Date of this Version
The Prairie Naturalist • 51(1): June 2019, pp 39-40

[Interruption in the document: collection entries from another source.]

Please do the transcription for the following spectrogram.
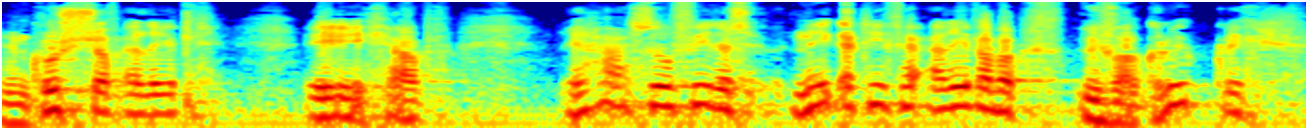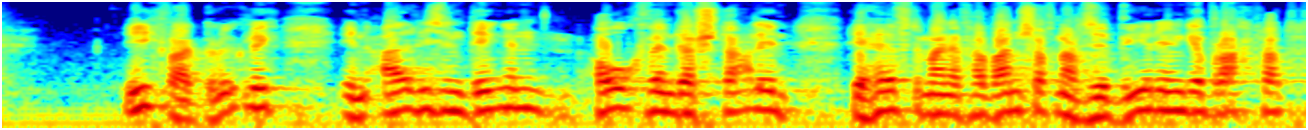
in Khrushchev erlebt. Ich habe ja so vieles Negative erlebt, aber ich war glücklich. Ich war glücklich in all diesen Dingen, auch wenn der Stalin die Hälfte meiner Verwandtschaft nach Sibirien gebracht hat.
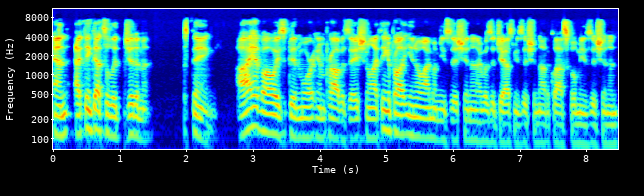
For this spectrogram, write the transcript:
and I think that's a legitimate thing. I have always been more improvisational. I think probably, you know, I'm a musician and I was a jazz musician, not a classical musician, and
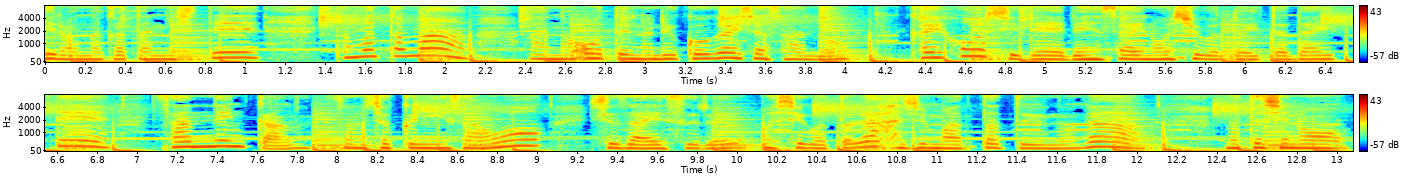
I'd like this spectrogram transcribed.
いろんな方にしてたまたまあの大手の旅行会社さんの開放誌で連載のお仕事をいただいて3年間その職人さんを取材するお仕事が始まったというのが私の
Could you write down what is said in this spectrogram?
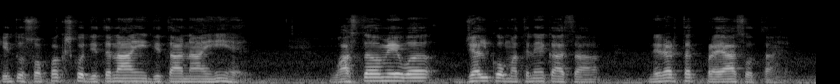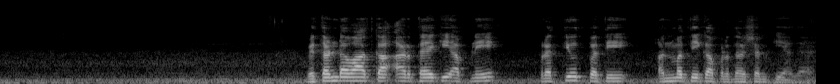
किंतु स्वपक्ष को जितना ही जिताना ही है। वास्तव में वह जल को मतने का सा निरर्थक प्रयास होता है। वितंडवाद का अर्थ है कि अपनी प्रत्युत्पत्ति, अनुमति का प्रदर्शन किया जाए।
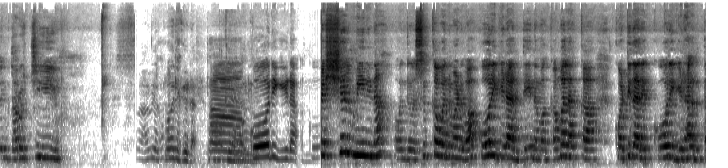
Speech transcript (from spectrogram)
ಎಂತ ರುಚಿ ಕೋರಿ ಗಿಡ. ಕೋರಿ ಗಿಡ. ಸ್ಪೆಷಲ್ ಮೀನಿನ ಒಂದು ಸುಕ್ಕವನ್ನು ಮಾಡುವ ಕೋರಿ ಗಿಡ ಅಂತೆ. ನಮ್ಮ ಕಮಲಕ್ಕ ಕೊಟ್ಟಿದ್ದಾರೆ ಕೋರಿ ಗಿಡ ಅಂತ.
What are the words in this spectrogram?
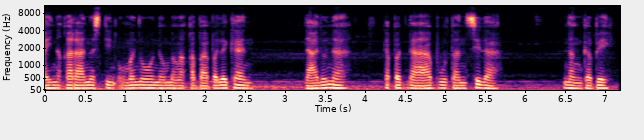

The title of Pete Dunne and Kevin Karlson’s new book, Gulls Simplified, may seem like an oxymoron to many birders. Gulls are, after all, one of the most vexing groups of North American birds due to their myriad identification challenges, and many seasoned birders simply “don’t do gulls.” Indeed, Dunne, in the first line of the Introduction (page 13), writes, “Ask any bird-watcher to name the bird group that is most intimidating, and to a man, woman, and tour leader they often shout: GULLS!” The genesis of the book, and the authors’ approach to identification within, arises from the notion that gull identification has long been treated like most of the other difficult bird groups—focusing mostly on (sometimes subtle) details of plumage, a revolutionary method pioneered in 1934 by Roger Tory Peterson in his Field Guide to the Birds. For many groups of birds, this method has worked well. However, most gulls take years to mature, and the different plumages a bird wears from hatching to maturity lend enormous complexity to the identification of individual gulls if identifications are based primarily on plumage. In lieu of the Peterson method, the authors of Gulls Simplified propose a holistic approach to gull identification—focusing on characteristics of size, body shape, and structure, and supplementing that with plumage details. They also encourage the use of species distributions as a means of simplifying the identification process, for knowing which species should occur in an area tends to drastically reduce the number of possible species to choose from.